to sum up, let all be harmonious, sympathetic, brotherly, kind-hearted and humble in spirit. 1 Peter 3:8 NASB
Sympathetic – Sumpatheis. A combination word from sum (with or added to) and pathos (suffering, misfortune). This word means a lot more than the watered down version we have in English. Sympathetic in English carries the idea of sharing the same feeling. I can say, “I’m sympathetic to your cause,” which is another way of saying that I have a mental state of mind that recognizes your plight but I won’t necessarily take any action to relieve it. Likewise, “He showed sympathy for their loss” is a way of saying that he sent flowers. But not in Greek. This is a word of intensity. It is a word about suffering. You weren’t sympathetic by thinking about it or by offering a token of condolence. You were sympathetic when your heart broke, when the tears came, when you shared the prison cell, the beatings or the torture. Sumpatheis was a word of deliberate participation in the plight of someone else. It is to be added to (sum) the intense emotions (pathos) of the other.

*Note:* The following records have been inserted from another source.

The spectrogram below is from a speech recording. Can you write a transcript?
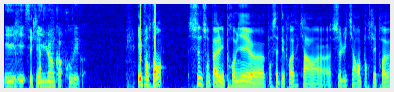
Et, et- et ils l'ont encore prouvé quoi. Et pourtant, ce ne sont pas les premiers euh, pour cette épreuve, car euh, celui qui remporte l'épreuve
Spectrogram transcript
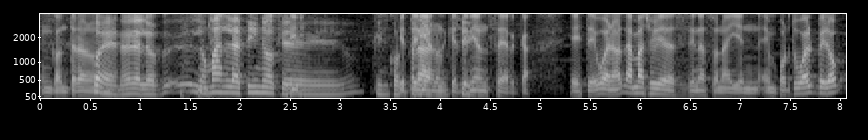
Encontraron Bueno, era lo, lo más latino que, que que encontraron. tenían, que sí. tenían cerca. Este, bueno, la mayoría de las escenas son ahí en, en Portugal, pero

How insipid our excuses for sympathy are today. A friend loses a job. Are we there to offer help or do we hear it through the grapevine and say a “God help them” prayer while we change the channel? A family we know is breaking up. Have we spent any time praying on our knees with the wife or the husband right beside us? The neighbor has cancer. Do we visit every day, letting them talk about life, just holding hands?
Some years ago, my father died just before Christmas. He was a man of God. But I was distant, unsure of my own emotions. I paid attention to the business of the funeral instead of the celebration of a life. Peter would have been disappointed with me. I was.

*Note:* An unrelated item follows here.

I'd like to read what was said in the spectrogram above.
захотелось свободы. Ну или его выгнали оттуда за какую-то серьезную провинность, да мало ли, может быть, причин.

Life presents us with only so many opportunities to demonstrate mutual suffering. God engineers life so that these opportunities open windows into His world. Most of the time, we close them in hopes of deferring shared pain or denying the impact on our own lives. But they are not intended to be closed so easily. We do so at our own loss. The fellowship of suffering is a call that has “holy” written all over it. When your life encounters one of these open windows, see that you look through it toward heaven. Enter into the glory of shared suffering. It will take you to another Greek word – katharsis.

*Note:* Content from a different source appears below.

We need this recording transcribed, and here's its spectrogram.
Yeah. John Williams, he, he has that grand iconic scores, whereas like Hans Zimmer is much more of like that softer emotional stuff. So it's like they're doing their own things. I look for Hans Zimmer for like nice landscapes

Topical Index: sumpatheis, sympathetic, suffering, 1 Peter 3:8